=== Given records ===

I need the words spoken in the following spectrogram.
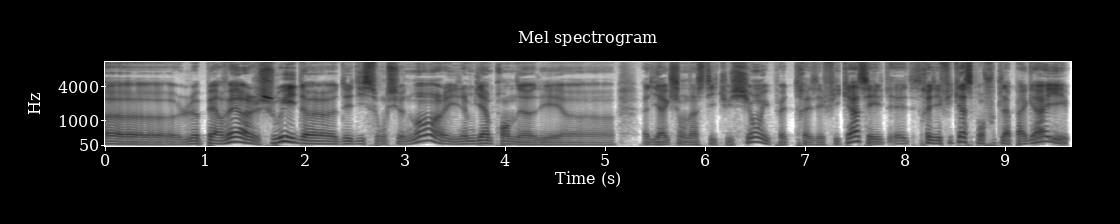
euh, le pervers jouit des dysfonctionnements. Il aime bien prendre la direction d'institutions. Il peut être très efficace et, très efficace pour foutre la pagaille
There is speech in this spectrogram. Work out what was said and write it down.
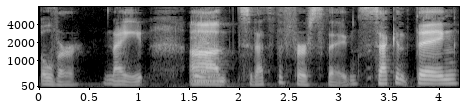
overnight. Yeah. Um, so that's the first thing. Second thing,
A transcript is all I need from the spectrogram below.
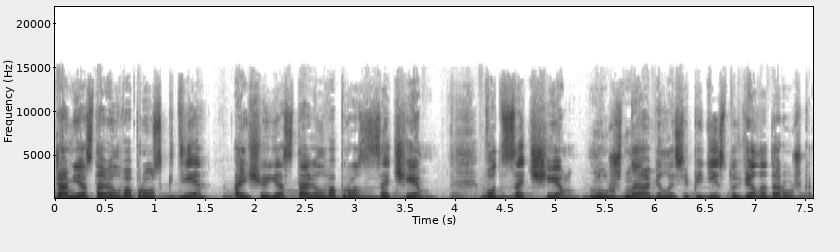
Там я ставил вопрос «где?», а еще я ставил вопрос «зачем?». Вот зачем нужна велосипедисту велодорожка?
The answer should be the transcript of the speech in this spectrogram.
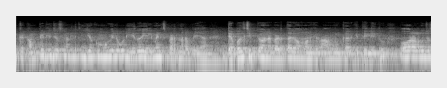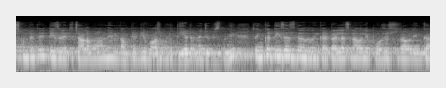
ఇంకా కంప్లీట్లీ చూసినట్లయితే ఈ యొక్క మూవీలో కూడా ఏదో ఎలిమెంట్స్ పెడుతున్నారు భయ్య. డబుల్ చిప్ ఏమైనా పెడతారేమో మనకి రామ్ గారికి తెలియదు ఓవరాల్గా చూసుకుంటే అయితే టీజర్ అయితే చాలా బాగుంది. అండ్ కంప్లీట్లీ వాచబుల్ థియేటర్నే చూపిస్తుంది. సో ఇంకా టీజర్స్ కాదు ఇంకా ట్రైలర్స్ రావాలి పోస్టర్స్ రావాలి ఇంకా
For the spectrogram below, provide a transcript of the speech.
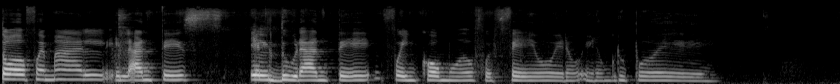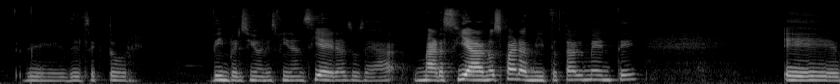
todo fue mal, el antes, el durante fue incómodo, fue feo, era, era un grupo de, del sector de inversiones financieras, o sea, marcianos para mí totalmente. Eh,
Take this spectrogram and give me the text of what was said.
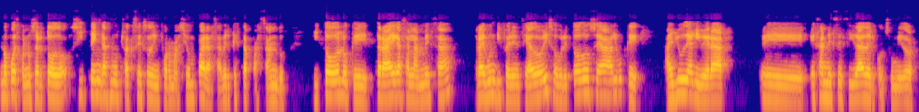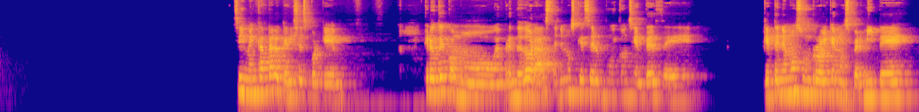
no puedes conocer todo, sí tengas mucho acceso de información para saber qué está pasando y todo lo que traigas a la mesa traiga un diferenciador y sobre todo sea algo que ayude a liberar eh, esa necesidad del consumidor. Sí, me encanta lo que dices porque creo que como emprendedoras tenemos que ser muy conscientes de que tenemos un rol que nos permite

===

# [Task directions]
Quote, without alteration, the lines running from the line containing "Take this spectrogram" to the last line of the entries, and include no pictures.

# [Task answer]
Take this spectrogram and give me the text of what was said.
no puedes conocer todo, sí tengas mucho acceso de información para saber qué está pasando y todo lo que traigas a la mesa traiga un diferenciador y sobre todo sea algo que ayude a liberar eh, esa necesidad del consumidor. Sí, me encanta lo que dices porque creo que como emprendedoras tenemos que ser muy conscientes de que tenemos un rol que nos permite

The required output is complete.